For those who haven’t been to the Broken Spoke yet or are new to Austin, Warden urged them to drop by for a visit to the honky tonk.
“It’s not just gonna stay there because we want it to, it’s gonna stay there if they keep showing up,” he noted.
A challenging road for an iconic venue
The past few years have not been easy for White and his family. In 2018, White’s daughter Ginny was hospitalized with a serious medical condition, which not only took an emotional toll on a family but also strained this family-run operation.
“This has got to be probably the worst battle or the hardest mountain to climb that I’ve ever had to deal with,” White told KXAN at the time.
As with all of Austin’s bars and live music venues, the pandemic brought logistical challenges to the Broken Spoke. White spoke to KXAN in May about the confusion of navigating the state and local rules during the pandemic surrounding how they could safely open.
Then in July, the front of the venue was damaged and someone stole the dance hall’s ATM machine.
“Well, I feel real bad about it,” says White. “It’s just that… they keep throwing stuff at me. They closed me up twice,” he explained, referring to the statewide orders for bars to close to stop the spread of COVID-19, “and now this happens. It’s tough.”
In September, Congressional Representative Roger Williams (R-Texas) gave a press conference at the Broken Spoke about the Save our Stages Act to provide relief to music venues.
During that press conference, the Broken Spoke was closed due to COVID-19 regulations, though it was able to reopen again the following month. At the press conference, White had said, “the Broken Spoke is a mom-and-pop operation, we’ve been here for 55 years, but now we’re closed for business.”
“It really upsets me, it’s a heartfelt thing,” White continued. “Way back in 1964, I came underneath that big ol’ oak tree out there, and I walked across the dirt parking lot, and I visualized a place like no other.”
In a video on January 17, 2021, on the Broken Spoke Facebook page, White left a video message from the hospital, updating fans of the venue about his health.
“I wanna thank all my good friends for praying for me, and to be in their thoughts,” White said.
“Now, I kind of rehabilitate and start using my legs more and do some walking, and hopefully, I’ll see you soon. Thank you very much,” he said as the video ended.

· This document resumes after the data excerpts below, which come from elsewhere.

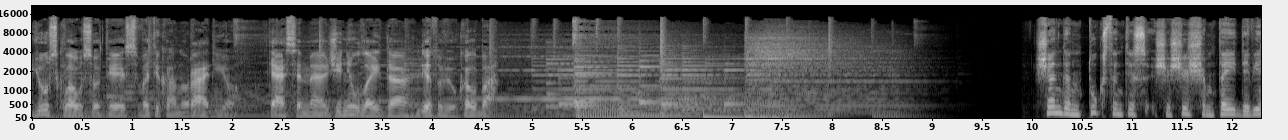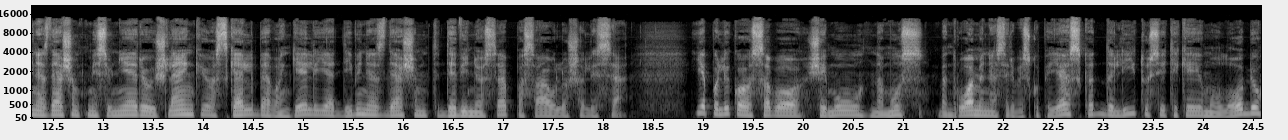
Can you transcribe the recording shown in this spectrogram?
Jūs klausotės Vatikano radio. Tęsėme žinių laidą lietuvių kalba. Šiandien 1690 misionierių iš Lenkijos skelbia Evangeliją 99 pasaulio šalise. Jie paliko savo šeimų, namus, bendruomenės ir viskupijas, kad dalytųsi tikėjimo lobių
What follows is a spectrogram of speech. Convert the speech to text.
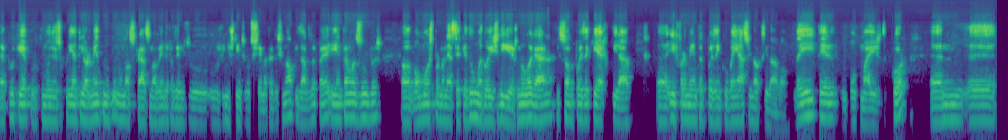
Eh, porquê? Porque, como eu referi anteriormente, no, no, nosso caso, nós ainda fazemos o, os vinhos tintos no sistema tradicional, pisados a pé, e então as uvas, o mosto permanece cerca de um a dois dias no lagar e só depois é que é retirado uh, e fermenta depois em cubo em aço inoxidável. Daí ter um pouco mais de cor, um, uh,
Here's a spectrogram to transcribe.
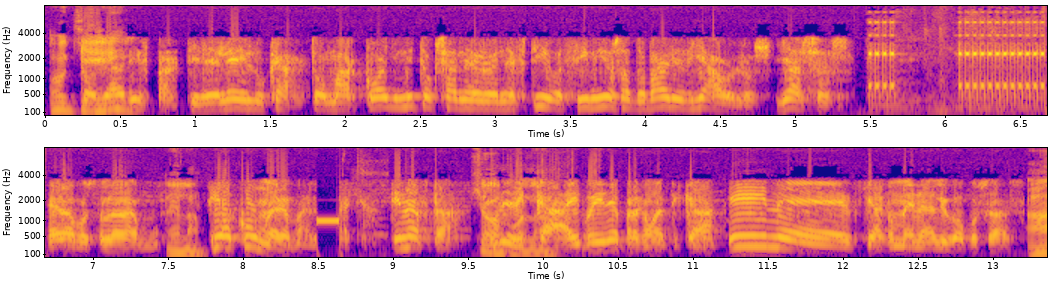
Οκ. Τον Γαρίφα. Την Ελένη Λουκά. Το Μαρκόνι μην το ξαναειρωνευτεί ο Θήμιο, θα τον πάρει ο διάολος. Γεια σας. Έλα, αποστολάρα μου. Έλα. Τι ακούμε, ρε μαλάκα. Τι είναι αυτά; Ποιο είναι απ' όλα; δικά, είναι πραγματικά ή είναι φτιαγμένα λίγο από εσάς; Α,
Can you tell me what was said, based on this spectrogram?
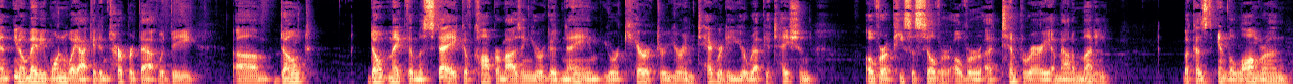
And, you know, maybe one way I could interpret that would be um, don't don't make the mistake of compromising your good name, your character, your integrity, your reputation over a piece of silver, over a temporary amount of money, because in the long run,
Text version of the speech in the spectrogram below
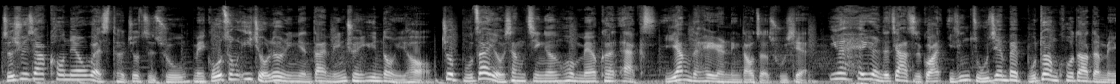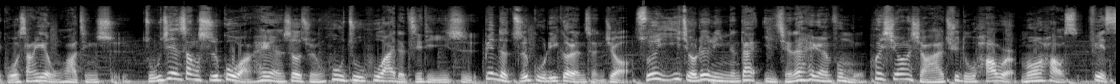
哲学家 Cornel West 就指出，美国从一九六零年代民权运动以后，就不再有像金恩或 Malcolm X 一样的黑人领导者出现，因为黑人的价价值观已经逐渐被不断扩大的美国商业文化侵蚀，逐渐丧失过往黑人社群互助互爱的集体意识，变得只鼓励个人成就。所以，一九六零年代以前的黑人父母会希望小孩去读 Howard、Morehouse、Fisk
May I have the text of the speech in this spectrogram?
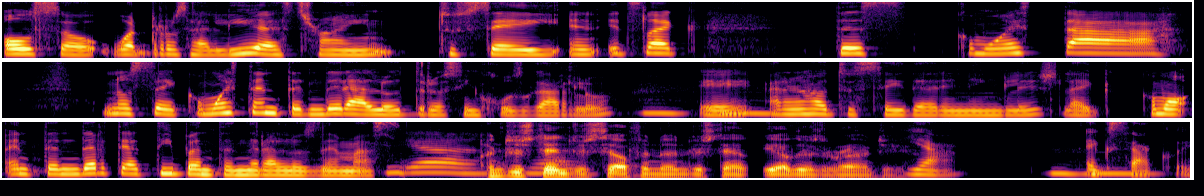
also what Rosalia is trying to say. And it's like this, como esta, no sé, como esta entender al otro sin juzgarlo. Mm-hmm. Eh, I don't know how to say that in English. Like, como entenderte a ti para entender a los demás. Yeah. Understand yeah. yourself and understand the others around you. Yeah, mm-hmm. exactly.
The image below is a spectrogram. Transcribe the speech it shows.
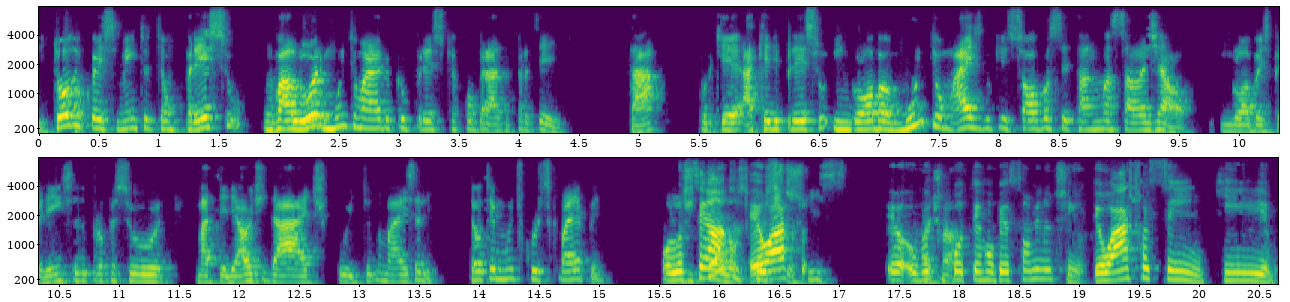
E todo conhecimento tem um preço, um valor muito maior do que o preço que é cobrado para ter ele, tá? Porque aquele preço engloba muito mais do que só você estar tá numa sala de aula. Engloba a experiência do professor, material didático e tudo mais ali. Então, tem muitos cursos que vale a pena. Ô, Luciano, eu acho. Eu, fiz, eu vou te falar. interromper só um minutinho. Eu acho assim que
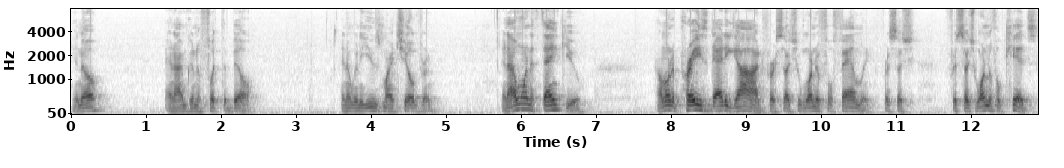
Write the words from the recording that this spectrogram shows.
you know, and I'm going to foot the bill. And I'm going to use my children. And I want to thank you. I want to praise Daddy God for such a wonderful family, for such, for such wonderful kids.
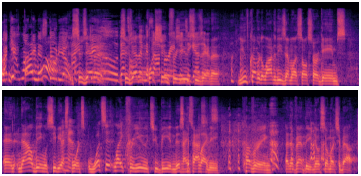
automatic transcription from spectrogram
I can't work By in the what? studio. Susannah, that's Susannah, holding this question for operation you, together. Susannah. You've covered a lot of these MLS All-Star games, and now being with CBS Sports, what's it like for you to be in this Nice capacity, covering an event that you know so much about?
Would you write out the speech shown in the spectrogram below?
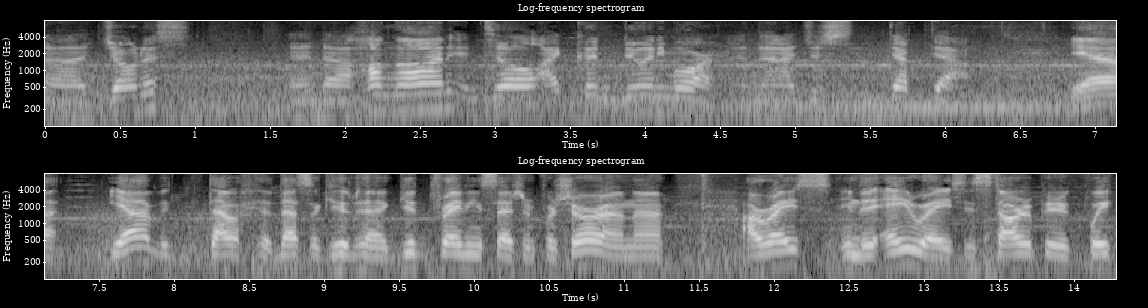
uh, Jonas and uh, hung on until I couldn't do anymore, and then I just stepped out. Yeah, yeah, that, that's a good uh, good training session for sure, and uh, our race in the A race it started pretty quick.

Texans, musicians, and Broken Spoke guests pay respects
Immediately following the news of White’s death, many Austin-area residents, Texans, musicians and people who’d frequented Broken Spoke took to social media to honor him.